In response to the virus, country after country has been shut down – from workplaces to schools and transport – and proposals to replace lost wages are being debated. These drastic measures show that governments can take swift action and find money to deal with “emergencies” – if they want to. At this critical moment, we must insist collectively on what we need. We fear that governments may use increased emergency powers to transfer wealth from taxpayers to corporations, and even impose further controls, surveillance and restrictions on our movements and our lives well after this pandemic is over.
The market values unwaged work at $10.8 trillion but never suggests that women should get any of it. Instead we are advised to get an education and a better paid job. We of course have a right to that. But it does not deal with the indispensable work of life and survival – from breastfeeding to elder care. Only increasing the status, power and income of caregivers can do that.
In the 80s, the Women Count – Count Women’s Work petition issued by the International Wages for Housework Campaign gave voice of a hidden mass movement for recognition of this work. It was signed by 1,200 organizations representing millions of women worldwide, resulting in the 1995 UN decision that governments measure and value unwaged work in national accounts.
The Green New Deal for Europe takes this forward. It looks at what work is needed for social and environmental wellbeing, and what work is not, and proposes a Care Income as a key part of its programme for climate justice. At last protecting people and protecting the Earth can be equated and prioritized over the uncaring market – a major step in transforming the world and saving it. We need this everywhere.
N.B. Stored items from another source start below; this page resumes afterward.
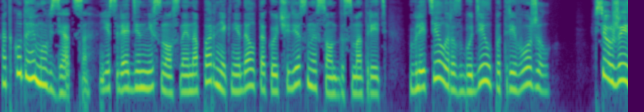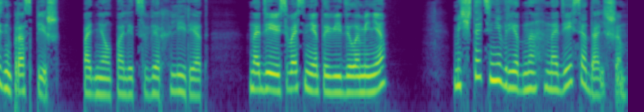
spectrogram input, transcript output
Откуда ему взяться, если один несносный напарник не дал такой чудесный сон досмотреть? Влетел, разбудил, потревожил. «Всю жизнь проспишь», — поднял палец вверх Лириат. «Надеюсь, во сне ты видела меня?» «Мечтать не вредно, надейся дальше»,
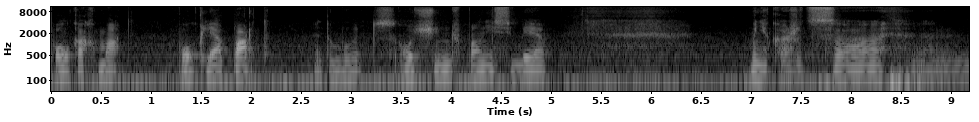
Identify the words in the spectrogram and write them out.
полк Ахмат, полк Леопард, это будет очень вполне себе, мне кажется, э,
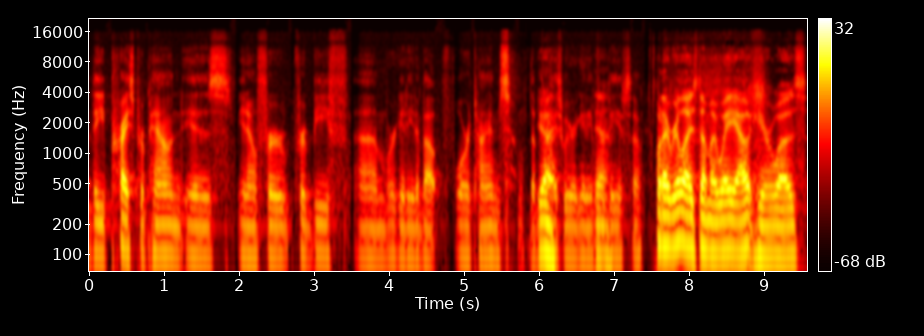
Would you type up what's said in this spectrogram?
the price per pound is you know for for beef um, we're getting about four times the Yeah. price we were getting Yeah. for beef so What I realized on my way out here was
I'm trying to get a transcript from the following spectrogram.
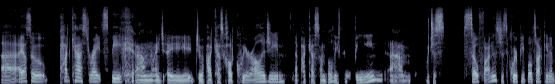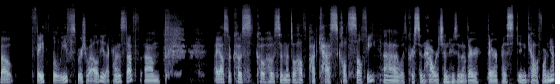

We demand a CARE INCOME across the planet for all those, of every gender, who care for people, the urban and rural environment, and the natural world.